Records from a collection:
--------
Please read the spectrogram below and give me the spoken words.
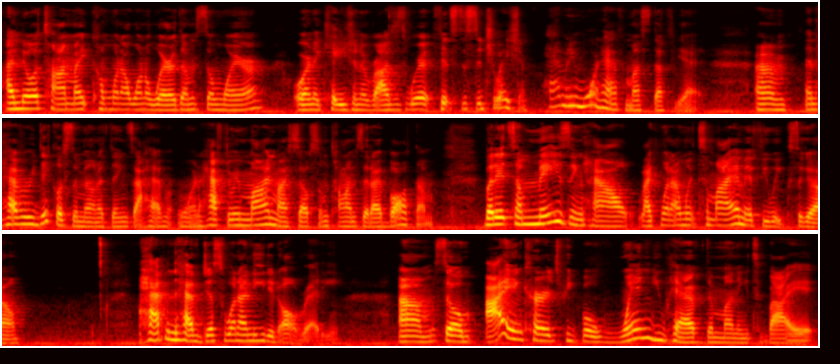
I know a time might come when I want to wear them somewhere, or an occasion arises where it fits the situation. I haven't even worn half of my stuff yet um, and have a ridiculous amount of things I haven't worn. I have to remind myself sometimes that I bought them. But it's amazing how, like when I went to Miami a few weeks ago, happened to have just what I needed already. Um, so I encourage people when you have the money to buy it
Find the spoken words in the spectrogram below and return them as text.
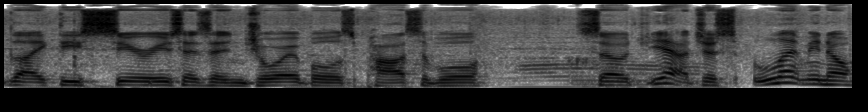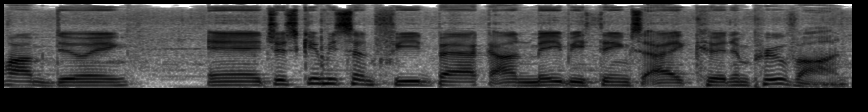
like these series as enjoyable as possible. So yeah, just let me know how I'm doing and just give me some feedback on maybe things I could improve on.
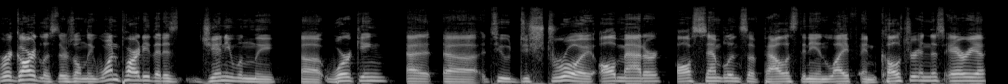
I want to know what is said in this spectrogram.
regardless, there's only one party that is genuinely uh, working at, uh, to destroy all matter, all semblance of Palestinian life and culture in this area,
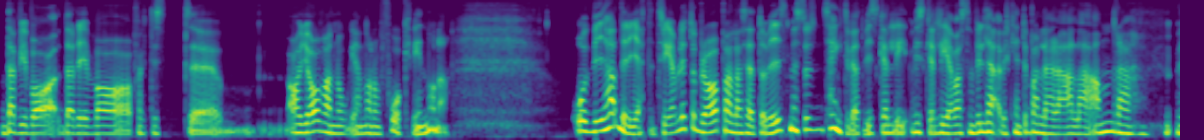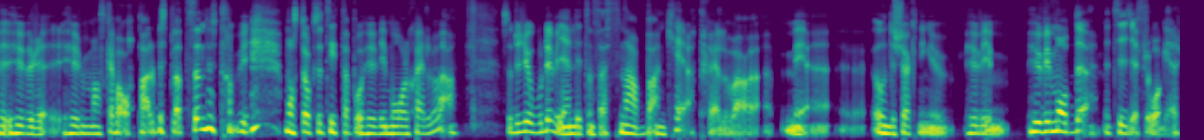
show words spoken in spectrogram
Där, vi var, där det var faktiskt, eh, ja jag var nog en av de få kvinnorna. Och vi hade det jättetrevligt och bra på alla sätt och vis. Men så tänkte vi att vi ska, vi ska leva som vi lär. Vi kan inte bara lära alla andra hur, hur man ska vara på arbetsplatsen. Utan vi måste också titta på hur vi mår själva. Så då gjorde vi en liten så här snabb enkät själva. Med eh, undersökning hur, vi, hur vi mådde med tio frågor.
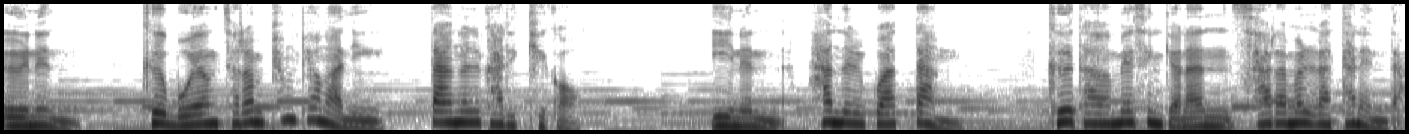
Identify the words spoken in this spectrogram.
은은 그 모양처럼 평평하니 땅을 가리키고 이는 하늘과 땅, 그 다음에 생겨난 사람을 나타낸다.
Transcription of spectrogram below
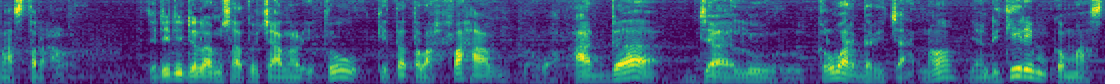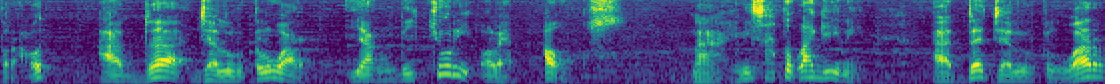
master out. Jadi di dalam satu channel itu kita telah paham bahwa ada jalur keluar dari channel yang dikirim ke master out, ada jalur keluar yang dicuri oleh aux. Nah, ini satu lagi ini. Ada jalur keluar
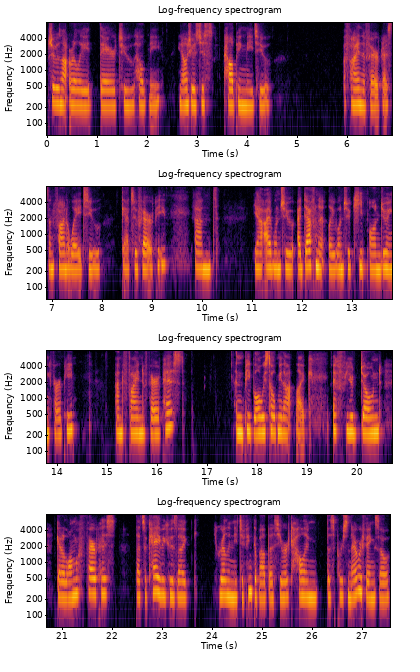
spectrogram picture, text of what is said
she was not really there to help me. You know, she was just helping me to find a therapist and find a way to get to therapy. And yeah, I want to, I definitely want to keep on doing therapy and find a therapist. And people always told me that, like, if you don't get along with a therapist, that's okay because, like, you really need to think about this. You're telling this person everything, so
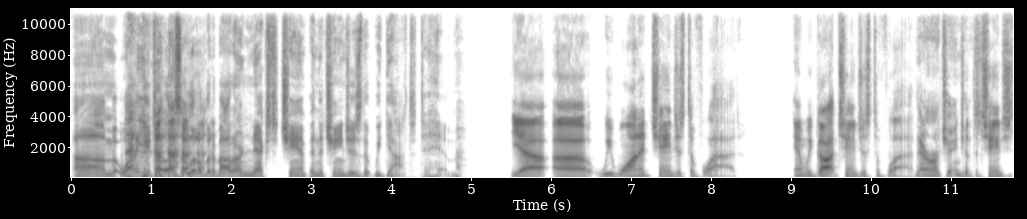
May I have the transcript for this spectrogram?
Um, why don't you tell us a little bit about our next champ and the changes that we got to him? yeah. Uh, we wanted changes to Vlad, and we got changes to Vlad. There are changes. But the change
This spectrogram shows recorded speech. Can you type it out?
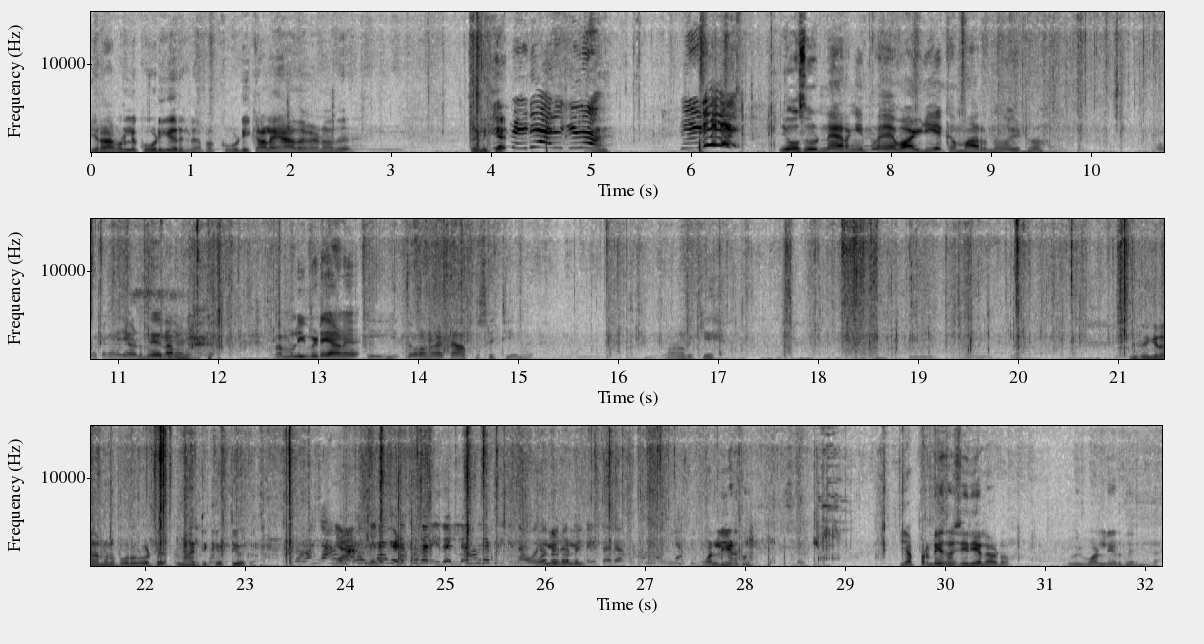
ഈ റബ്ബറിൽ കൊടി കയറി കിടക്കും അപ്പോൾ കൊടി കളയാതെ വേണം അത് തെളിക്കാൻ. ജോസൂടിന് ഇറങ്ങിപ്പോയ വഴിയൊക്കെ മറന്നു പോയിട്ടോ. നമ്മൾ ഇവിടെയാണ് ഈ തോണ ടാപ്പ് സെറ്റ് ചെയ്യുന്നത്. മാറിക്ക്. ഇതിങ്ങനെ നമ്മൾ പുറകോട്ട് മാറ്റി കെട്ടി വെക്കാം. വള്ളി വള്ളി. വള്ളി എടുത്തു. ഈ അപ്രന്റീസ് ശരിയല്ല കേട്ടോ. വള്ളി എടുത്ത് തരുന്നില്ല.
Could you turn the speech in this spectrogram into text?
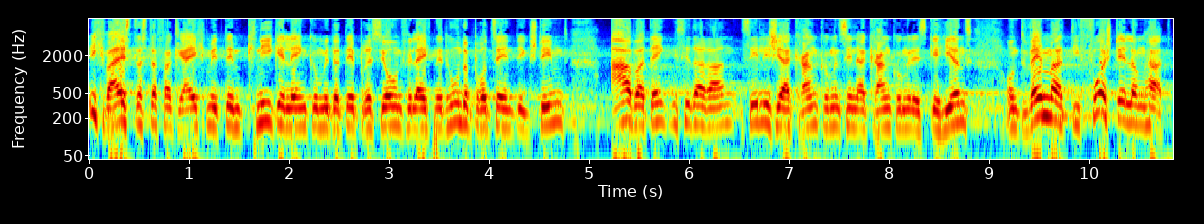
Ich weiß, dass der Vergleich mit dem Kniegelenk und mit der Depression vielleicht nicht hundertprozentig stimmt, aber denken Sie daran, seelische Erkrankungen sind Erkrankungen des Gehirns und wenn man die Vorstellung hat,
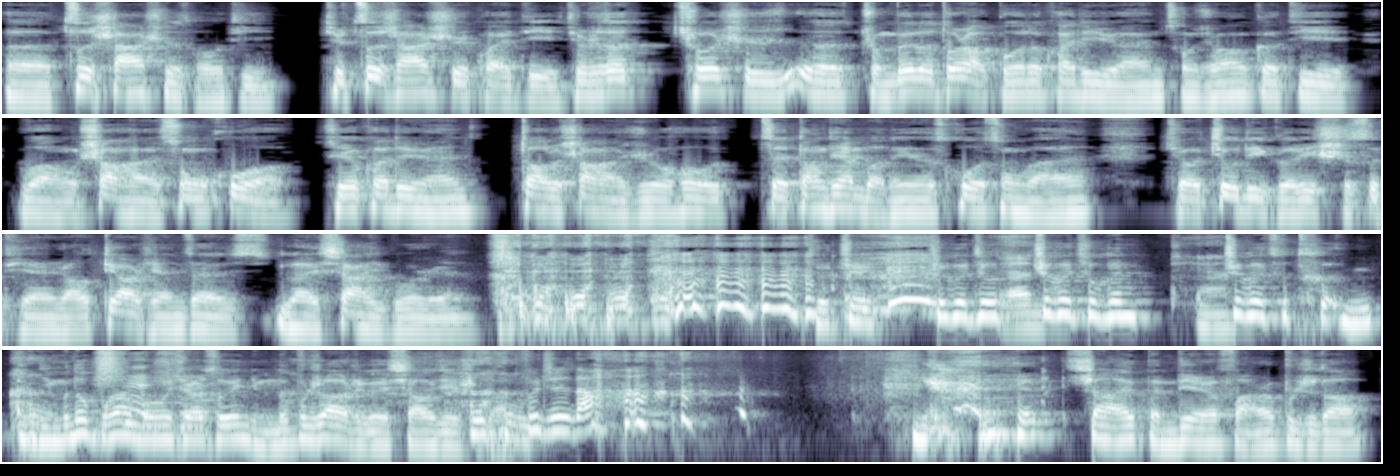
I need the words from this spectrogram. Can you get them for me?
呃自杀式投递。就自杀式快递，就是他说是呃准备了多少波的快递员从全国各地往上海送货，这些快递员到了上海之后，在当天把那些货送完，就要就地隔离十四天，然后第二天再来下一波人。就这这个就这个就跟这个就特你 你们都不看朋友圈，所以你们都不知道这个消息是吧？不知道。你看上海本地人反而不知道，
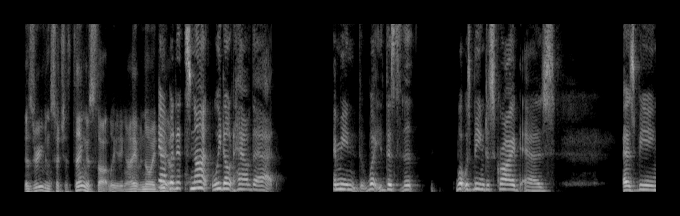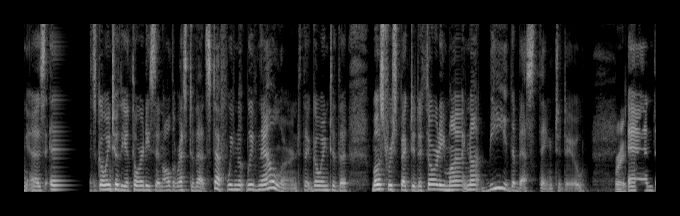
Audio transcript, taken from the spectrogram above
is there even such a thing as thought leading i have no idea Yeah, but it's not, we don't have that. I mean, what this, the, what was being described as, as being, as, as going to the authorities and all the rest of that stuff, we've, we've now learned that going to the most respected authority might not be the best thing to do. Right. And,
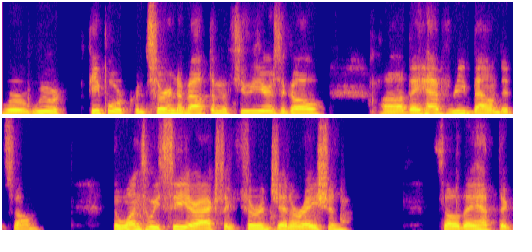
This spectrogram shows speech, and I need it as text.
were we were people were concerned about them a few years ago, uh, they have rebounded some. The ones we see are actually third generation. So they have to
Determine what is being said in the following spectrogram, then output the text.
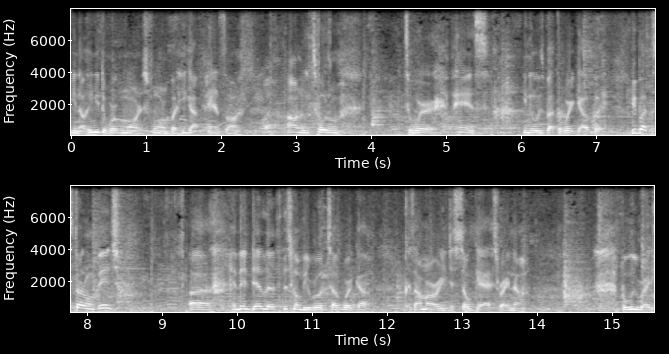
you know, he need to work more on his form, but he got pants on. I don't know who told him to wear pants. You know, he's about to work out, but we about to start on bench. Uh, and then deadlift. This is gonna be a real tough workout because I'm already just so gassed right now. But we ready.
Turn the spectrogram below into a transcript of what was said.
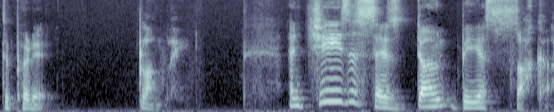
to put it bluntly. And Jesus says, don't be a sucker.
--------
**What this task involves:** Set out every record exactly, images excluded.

**Solved problem:**
Please read the spectrogram below and give me the spoken words.
I know a time might come when I want to wear them somewhere, or an occasion arises where it fits the situation. I haven't even worn half of my stuff yet um, and have a ridiculous amount of things I haven't worn. I have to remind myself sometimes that I bought them. But it's amazing how, like when I went to Miami a few weeks ago, happened to have just what I needed already. Um, so I encourage people when you have the money to buy it
Find the spoken words in the spectrogram below and return them as text.
like these series as enjoyable as possible. So yeah, just let me know how I'm doing and just give me some feedback on maybe things I could improve on.
I want to know what is said in this spectrogram.
regardless, there's only one party that is genuinely uh, working at, uh, to destroy all matter, all semblance of Palestinian life and culture in this area,
show words spoken in spectrogram
Där, vi var, där det var faktiskt, eh, ja jag var nog en av de få kvinnorna. Och vi hade det jättetrevligt och bra på alla sätt och vis. Men så tänkte vi att vi ska, vi ska leva som vi lär. Vi kan inte bara lära alla andra hur, hur man ska vara på arbetsplatsen. Utan vi måste också titta på hur vi mår själva. Så då gjorde vi en liten så här snabb enkät själva. Med eh, undersökning hur, vi, hur vi mådde med tio frågor.
Identify the words spoken in this spectrogram.
은은 그 모양처럼 평평하니 땅을 가리키고 이는 하늘과 땅, 그 다음에 생겨난 사람을 나타낸다.
Transcription of spectrogram below
master out. Jadi di dalam satu channel itu kita telah paham bahwa ada jalur keluar dari channel yang dikirim ke master out, ada jalur keluar yang dicuri oleh aux. Nah, ini satu lagi ini. Ada jalur keluar
spectrogram picture, text of what is said
she was not really there to help me. You know, she was just helping me to find a therapist and find a way to get to therapy. And yeah, I want to, I definitely want to keep on doing therapy and find a therapist. And people always told me that, like, if you don't get along with a therapist, that's okay because, like, you really need to think about this. You're telling this person everything, so
May I have the transcript for this spectrogram?
Um, why don't you tell us a little bit about our next champ and the changes that we got to him? yeah. Uh, we wanted changes to Vlad, and we got changes to Vlad. There are changes. But the change
This spectrogram shows recorded speech. Can you type it out?
ഈ റബ്ബറിൽ കൊടി കയറി കിടക്കും അപ്പോൾ കൊടി കളയാതെ വേണം അത് തെളിക്കാൻ. ജോസൂടിന് ഇറങ്ങിപ്പോയ വഴിയൊക്കെ മറന്നു പോയിട്ടോ. നമ്മൾ ഇവിടെയാണ് ഈ തോണ ടാപ്പ് സെറ്റ് ചെയ്യുന്നത്. മാറിക്ക്. ഇതിങ്ങനെ നമ്മൾ പുറകോട്ട് മാറ്റി കെട്ടി വെക്കാം. വള്ളി വള്ളി. വള്ളി എടുത്തു. ഈ അപ്രന്റീസ് ശരിയല്ല കേട്ടോ. വള്ളി എടുത്ത് തരുന്നില്ല.
Could you turn the speech in this spectrogram into text?
Ich weiß, dass der Vergleich mit dem Kniegelenk und mit der Depression vielleicht nicht hundertprozentig stimmt, aber denken Sie daran, seelische Erkrankungen sind Erkrankungen des Gehirns und wenn man die Vorstellung hat,
I need the words from this spectrogram. Can you get them for me?
呃自杀式投递。就自杀式快递，就是他说是呃准备了多少波的快递员从全国各地往上海送货，这些快递员到了上海之后，在当天把那些货送完，就要就地隔离十四天，然后第二天再来下一波人。就这这个就这个就跟这个就特你 你们都不看朋友圈，所以你们都不知道这个消息是吧？不知道。你看上海本地人反而不知道，
Audio transcript, taken from the spectrogram above
is there even such a thing as thought leading i have no idea Yeah, but it's not, we don't have that. I mean, what this, the, what was being described as, as being, as, as going to the authorities and all the rest of that stuff, we've, we've now learned that going to the most respected authority might not be the best thing to do. Right. And,
This spectrogram shows speech, and I need it as text.
were we were people were concerned about them a few years ago, uh, they have rebounded some. The ones we see are actually third generation. So they have to
Determine what is being said in the following spectrogram, then output the text.
you know, he need to work more on his form, but he got pants on. I don't know who told him to wear pants. You know, he's about to work out, but we about to start on bench. Uh, and then deadlift. This is gonna be a real tough workout because I'm already just so gassed right now. But we ready.
Turn the spectrogram below into a transcript of what was said.
to put it bluntly. And Jesus says, don't be a sucker.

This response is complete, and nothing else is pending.